A cursory agreement has been reached between the representatives of Libya’s primary political rivals, a major step towards resolving the political chaos that has occurred in the war-torn country.
Brokered by Italian foreign minister Angelino Alfano and Italian ambassador to the U.S. Armando Varricchio, the agreement was reached during talks between Ageela Saleh, president of the house of representatives in Libya’s east, and Abdulrahman Sewehli, president of the state council in the west.
Specifics are unclear at this point, but representatives of Mr. Sewehli and the state council said that “there was an atmosphere of friendliness and openness,” and further talks are needed to “stop the bleedings as well as [ensure] the return of displaced persons.” Further talks are scheduled for this week.
Once allied against the regime of Muammar Gaddafi, rival political groups broke into armed conflict following his ouster, sending Libya into its current lawless state. In the security vacuum, elements of the Islamic State and other Islamist extremists have formed militias and seized city centers along Libya’s central coast.

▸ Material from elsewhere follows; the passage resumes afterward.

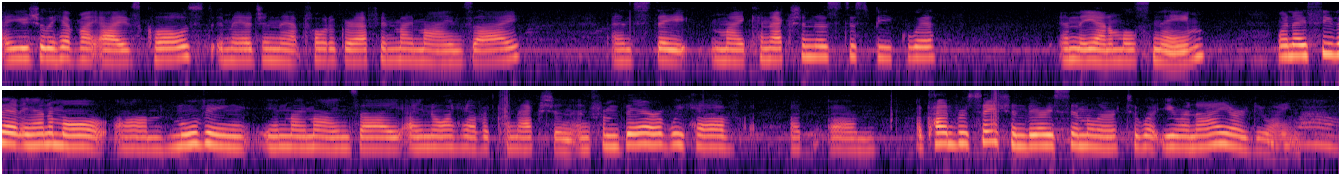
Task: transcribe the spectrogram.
I usually have my eyes closed, imagine that photograph in my mind's eye, and state my connection is to speak with and the animal's name. When I see that animal um, moving in my mind's eye, I know I have a connection. And from there, we have a, um, a conversation very similar to what you and I are doing. Wow.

There are currently two major political entities in Libya. Headquartered in Tripoli is the Government of National Accord (GNA), led by Prime Minister Fayez al-Sarraj, it is a western-backed entity that lacks real control over the country at this point. In the east, supported by the relatively powerful military contingent led by Field Marshal Khalifa Haftar is the house of representatives, which has been the subject of U.S. and U.N. sanctions in the past for stalling political agreements.
Italy has a vested interest in Libya’s political and economic success. The ongoing migrant crisis uses the instability and chaos inside Libya to push thousands of African migrants onto dangerously overloaded boats and onward towards Italy, where thousands of people have died attempting the dangerous journey.
In addition to the migrant crisis, terrorist cells have proliferated throughout Libya, threatening the security situation in nearby Mediterranean nations.
Last week, in a meeting with U.S. President Donald Trump, Italian Prime Minister Paolo Gentiloni insisted that Europe and the U.S. play a more central role in stabilizing the political situation in Libya. President Trump disagreed, saying “I think the United States has, right now, enough roles. We’re in a role everywhere. So I do not see that. I do see a role in getting rid of ISIS. We’re being very effective in that regard.”
Featured Image courtesy of United Press International